Granting that Britain's Euro-skeptics are ultimately right that the UK will survive just as well without EU membership, the economic uncertainty and harm that will befall the UK during the transition and thereafter is still substantial and makes the looming potential Brexit too risky to be worthwhile. Beyond the UK, the potential harm to the rest of Europe is significant as well. A Brexit will cast further doubt on EU cohesion and may prompt swift consideration of exit by other members, including Inner Six nations France and Italy. Even if a Brexit does not initiate a domino effect that rends the EU, the loud rejection of integration it represents will only burden the European project further. As Europe reels from the migrant crisis and violent pressure from an economically flailing but militarily and politically assertive Russia, it's hard to see how any nations benefit from reversing integration.
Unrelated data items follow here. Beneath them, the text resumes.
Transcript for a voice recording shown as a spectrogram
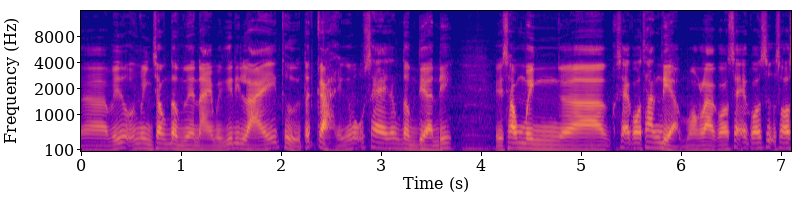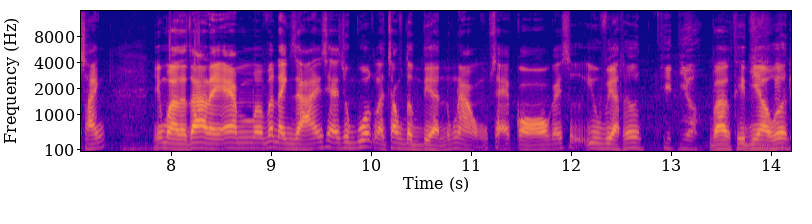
à, ví dụ mình trong tầm tiền này mình cứ đi lái thử tất cả những cái mẫu xe trong tầm tiền đi. Ừ. Để xong mình à, sẽ có thang điểm hoặc là có sẽ có sự so sánh. Nhưng mà thật ra này em vẫn đánh giá những xe Trung Quốc là trong tầm tiền lúc nào cũng sẽ có cái sự ưu việt hơn. Thịt nhiều. Vâng thịt nhiều hơn.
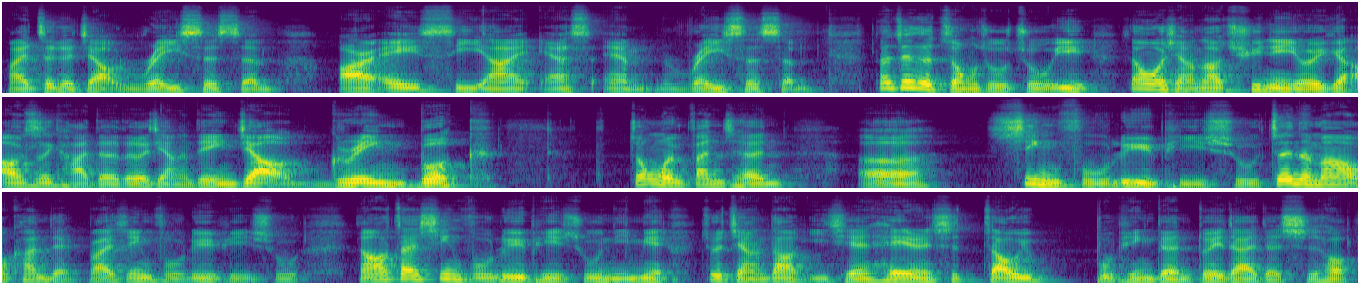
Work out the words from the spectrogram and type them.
来，这个叫 racism，r a c i s m，racism。那这个种族主义让我想到去年有一个奥斯卡得得奖电影叫 Green Book，中文翻成呃幸福绿皮书，真的蛮好看的，白幸福绿皮书。然后在幸福绿皮书里面就讲到以前黑人是遭遇。不平等对待的时候，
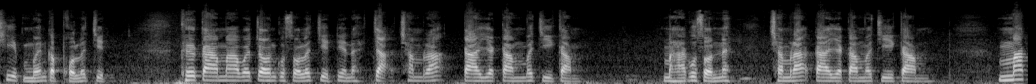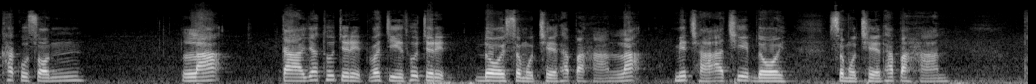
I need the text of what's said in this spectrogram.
ชีพเหมือนกับผลจิต คือการมาวจรกุศลจิตเนี่ยนะจะชำระกายกรรมวจีกรรม มหากุศลนะชำระกายกรรมวจีกรรมมัคคกุศล ละกายทุจริต วจีทุจริต โดยสมุทเฉทประหารละมิจฉาอาชีพโดยสมุทเฉทประหารผ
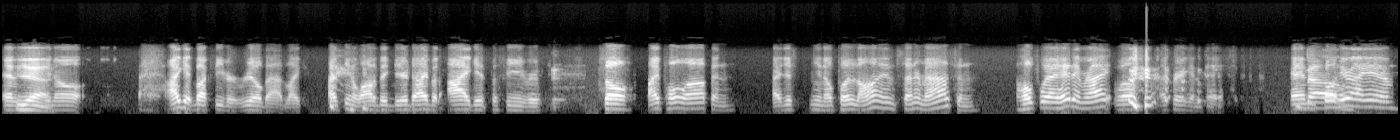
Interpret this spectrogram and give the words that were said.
and Yeah. you know, I get buck fever real bad. Like I've seen a lot of big deer die, but I get the fever. So I pull up and I just, you know, put it on him center mass and hopefully I hit him right. Well, I freaking missed. And No. so here I am.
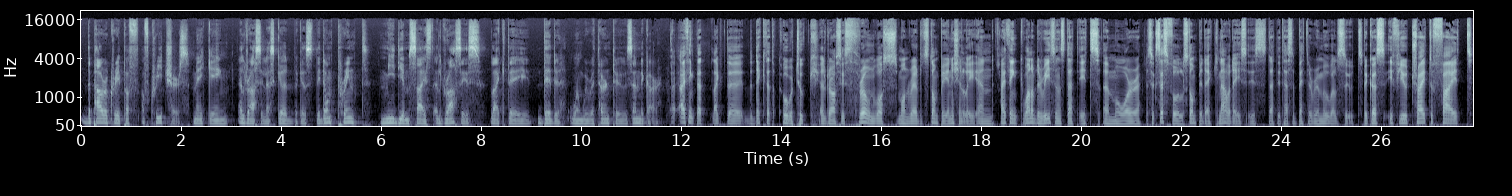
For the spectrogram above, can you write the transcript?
the power creep of, of creatures making Eldrazi less good because they don't print medium sized Eldrazi's like they did when we returned to Zendikar. I think that like the the deck that overtook Eldrazi's throne was Mono-Red Stompy initially, and I think one of the reasons that it's a more successful Stompy deck nowadays is that it has a better removal suit. Because if you try to fight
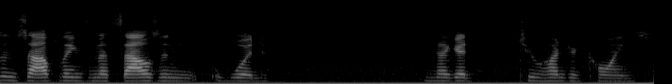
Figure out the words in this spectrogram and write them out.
Thousand saplings and a thousand wood. And I get 200 coins.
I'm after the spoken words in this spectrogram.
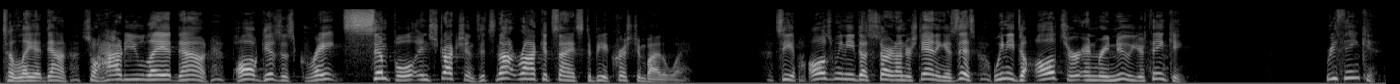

- Sterling (GBP) gets pounded whenever Brexit talks dominate the news. The next 13 days will be volatile and sterling will likely fall further.
- As much punishment as sterling (GBP) has taken thus far, expect further declines if Brexit is voted into reality. The uncertainty that a Brexit generates will depress sterling demand. This rejection of sterling (GBP) could be deep and prolonged if UK negotiators don't achieve immediate initial-commitments about trade agreements.
- The most likely referendum outcome is to remain an EU member. Despite new polling data, the Brexit supporters are ultimately likely to fail. This is because integration is broadly supported by young people across Europe. Combine this with the feeling of UK racial minorities that Brexit supporters are an unwelcoming bunch and there is significant, politically active cohort that will vote against a Brexit.
- Rejection of a Brexit will result in a short term rally for sterling (GBP), if only because broad uncertainty about the UK's economic future will be put to rest.
- In terms of currency pairings, both the dollar (USD) and euro (EUR) have tracked sterling downward at similar rates, however, as the uncertainties of a Brexit grow to loom over Europe, the dollar is likely to come out strongest of the three. This means that selling cable (GBP/USD) will have greater returns than buying the euro pound (EUR/GBP) over the next two weeks.
Disclosure: No position.
Disclaimer: I hope this analysis helps you to be more informed and make money. The opinions in this document are for informational and educational purposes only and are not a recommendation to buy or sell any assets mentioned or to solicit transactions or clients. Do not act upon any investment information without consulting an investment adviser.